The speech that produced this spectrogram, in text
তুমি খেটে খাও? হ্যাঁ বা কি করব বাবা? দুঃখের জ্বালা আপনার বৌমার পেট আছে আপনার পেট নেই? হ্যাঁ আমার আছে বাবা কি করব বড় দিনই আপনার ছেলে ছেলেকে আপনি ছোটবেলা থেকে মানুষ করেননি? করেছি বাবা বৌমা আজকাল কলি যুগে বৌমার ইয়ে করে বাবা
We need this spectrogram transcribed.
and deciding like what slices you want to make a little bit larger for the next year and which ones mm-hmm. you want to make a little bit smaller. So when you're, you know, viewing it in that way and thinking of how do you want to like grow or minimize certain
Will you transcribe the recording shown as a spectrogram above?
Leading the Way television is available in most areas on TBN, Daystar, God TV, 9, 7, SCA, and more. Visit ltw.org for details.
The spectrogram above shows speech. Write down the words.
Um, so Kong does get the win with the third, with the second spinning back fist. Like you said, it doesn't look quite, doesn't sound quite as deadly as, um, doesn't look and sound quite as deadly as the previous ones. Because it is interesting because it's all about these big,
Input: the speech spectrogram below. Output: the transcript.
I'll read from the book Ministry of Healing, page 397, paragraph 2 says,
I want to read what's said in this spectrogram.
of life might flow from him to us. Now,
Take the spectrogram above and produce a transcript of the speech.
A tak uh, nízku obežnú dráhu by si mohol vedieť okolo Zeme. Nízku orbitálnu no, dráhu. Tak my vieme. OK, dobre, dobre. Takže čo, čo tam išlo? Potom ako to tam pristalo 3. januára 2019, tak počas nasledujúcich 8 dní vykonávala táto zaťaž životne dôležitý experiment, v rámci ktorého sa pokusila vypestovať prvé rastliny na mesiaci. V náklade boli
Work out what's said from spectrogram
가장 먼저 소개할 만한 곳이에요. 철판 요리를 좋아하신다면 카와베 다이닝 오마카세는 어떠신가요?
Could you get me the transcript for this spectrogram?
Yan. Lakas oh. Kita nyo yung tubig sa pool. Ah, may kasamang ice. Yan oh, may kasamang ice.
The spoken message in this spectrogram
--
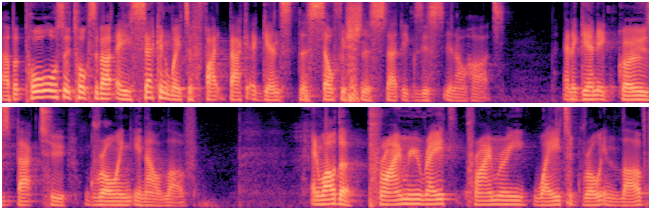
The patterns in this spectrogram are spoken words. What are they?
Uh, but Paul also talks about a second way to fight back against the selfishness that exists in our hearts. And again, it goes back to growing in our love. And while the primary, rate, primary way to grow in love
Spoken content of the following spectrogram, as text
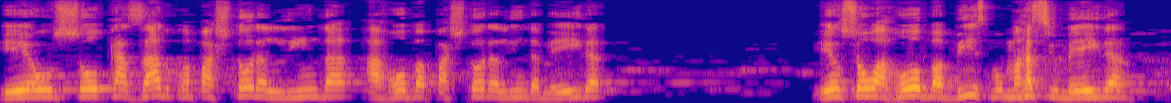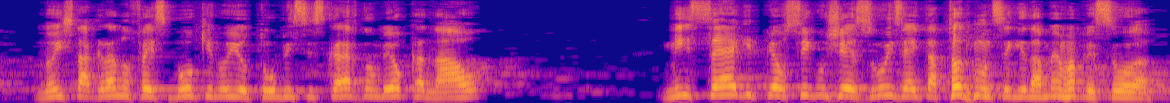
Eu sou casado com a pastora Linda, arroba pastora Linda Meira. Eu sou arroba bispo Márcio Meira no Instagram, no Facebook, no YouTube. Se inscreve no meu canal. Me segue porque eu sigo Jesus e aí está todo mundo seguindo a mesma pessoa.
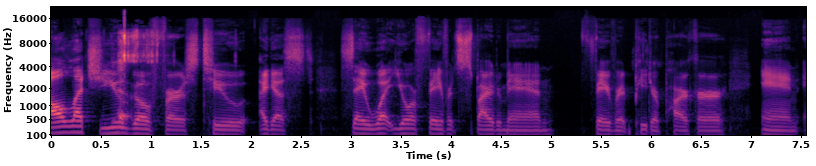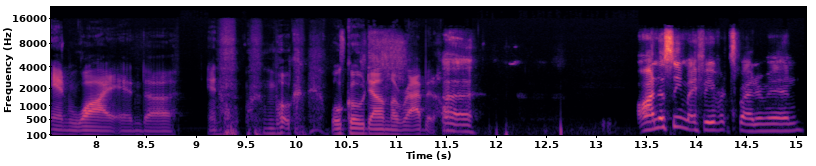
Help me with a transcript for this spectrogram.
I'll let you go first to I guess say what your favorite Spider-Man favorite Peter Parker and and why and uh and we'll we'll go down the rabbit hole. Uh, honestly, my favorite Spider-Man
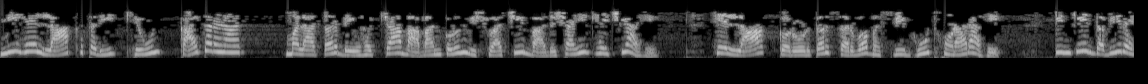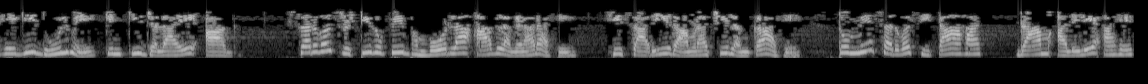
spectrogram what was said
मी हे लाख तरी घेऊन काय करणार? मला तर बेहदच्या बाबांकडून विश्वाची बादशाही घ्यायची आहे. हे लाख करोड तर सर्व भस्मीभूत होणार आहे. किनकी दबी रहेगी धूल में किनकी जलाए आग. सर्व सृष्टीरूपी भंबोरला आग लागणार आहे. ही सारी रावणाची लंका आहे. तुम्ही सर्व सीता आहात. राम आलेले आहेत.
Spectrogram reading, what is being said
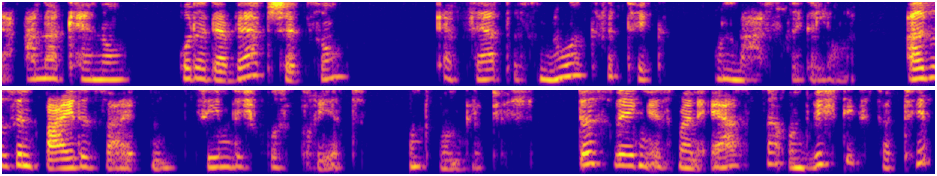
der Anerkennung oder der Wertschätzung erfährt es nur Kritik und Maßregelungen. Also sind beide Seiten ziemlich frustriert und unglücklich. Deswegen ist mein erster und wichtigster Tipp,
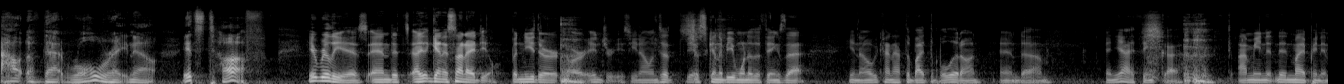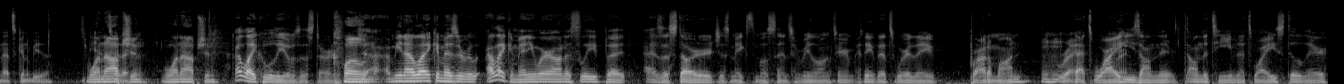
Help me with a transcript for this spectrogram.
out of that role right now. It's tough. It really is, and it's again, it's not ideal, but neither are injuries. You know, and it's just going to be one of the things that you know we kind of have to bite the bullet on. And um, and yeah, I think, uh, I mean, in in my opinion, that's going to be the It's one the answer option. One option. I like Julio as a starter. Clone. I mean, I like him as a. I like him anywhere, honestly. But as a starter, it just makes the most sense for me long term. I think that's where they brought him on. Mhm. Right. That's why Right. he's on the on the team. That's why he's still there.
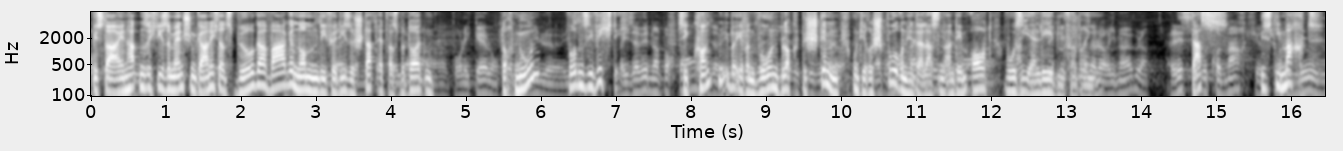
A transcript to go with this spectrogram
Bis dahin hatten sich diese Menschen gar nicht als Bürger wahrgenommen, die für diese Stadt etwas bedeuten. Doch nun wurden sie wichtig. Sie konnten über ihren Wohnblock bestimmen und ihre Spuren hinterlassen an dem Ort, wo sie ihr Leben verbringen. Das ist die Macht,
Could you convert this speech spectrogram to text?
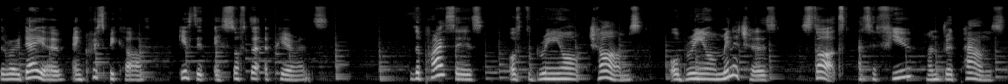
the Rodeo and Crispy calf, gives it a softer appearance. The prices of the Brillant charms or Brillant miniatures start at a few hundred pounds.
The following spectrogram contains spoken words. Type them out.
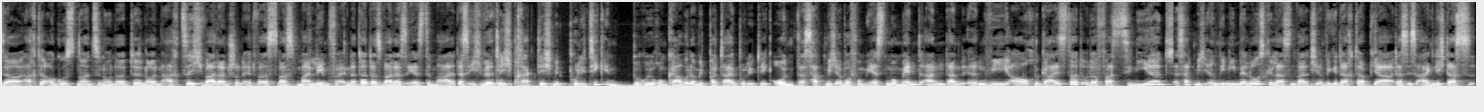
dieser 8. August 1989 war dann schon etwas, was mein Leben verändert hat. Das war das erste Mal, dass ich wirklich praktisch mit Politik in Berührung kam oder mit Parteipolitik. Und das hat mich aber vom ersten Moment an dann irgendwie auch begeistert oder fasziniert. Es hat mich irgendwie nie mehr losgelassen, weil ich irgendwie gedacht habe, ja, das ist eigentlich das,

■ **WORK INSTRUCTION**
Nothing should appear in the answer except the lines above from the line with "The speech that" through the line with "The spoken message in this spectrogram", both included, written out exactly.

■ **ANSWER TO THIS EXERCISE**
The speech that produced this spectrogram, in text
তুমি খেটে খাও? হ্যাঁ বা কি করব বাবা? দুঃখের জ্বালা আপনার বৌমার পেট আছে আপনার পেট নেই? হ্যাঁ আমার আছে বাবা কি করব বড় দিনই আপনার ছেলে ছেলেকে আপনি ছোটবেলা থেকে মানুষ করেননি? করেছি বাবা বৌমা আজকাল কলি যুগে বৌমার ইয়ে করে বাবা
We need this spectrogram transcribed.
and deciding like what slices you want to make a little bit larger for the next year and which ones mm-hmm. you want to make a little bit smaller. So when you're, you know, viewing it in that way and thinking of how do you want to like grow or minimize certain
Will you transcribe the recording shown as a spectrogram above?
Leading the Way television is available in most areas on TBN, Daystar, God TV, 9, 7, SCA, and more. Visit ltw.org for details.
The spectrogram above shows speech. Write down the words.
Um, so Kong does get the win with the third, with the second spinning back fist. Like you said, it doesn't look quite, doesn't sound quite as deadly as, um, doesn't look and sound quite as deadly as the previous ones. Because it is interesting because it's all about these big,
Input: the speech spectrogram below. Output: the transcript.
I'll read from the book Ministry of Healing, page 397, paragraph 2 says,
I want to read what's said in this spectrogram.
of life might flow from him to us. Now,
Take the spectrogram above and produce a transcript of the speech.
A tak uh, nízku obežnú dráhu by si mohol vedieť okolo Zeme. Nízku orbitálnu no, dráhu. Tak my vieme. OK, dobre, dobre. Takže čo, čo tam išlo? Potom ako to tam pristalo 3. januára 2019, tak počas nasledujúcich 8 dní vykonávala táto zaťaž životne dôležitý experiment, v rámci ktorého sa pokusila vypestovať prvé rastliny na mesiaci. V náklade boli
Work out what's said from spectrogram
가장 먼저 소개할 만한 곳이에요. 철판 요리를 좋아하신다면 카와베 다이닝 오마카세는 어떠신가요?
Could you get me the transcript for this spectrogram?
Yan. Lakas oh. Kita nyo yung tubig sa pool. Ah, may kasamang ice. Yan oh, may kasamang ice.
The spoken message in this spectrogram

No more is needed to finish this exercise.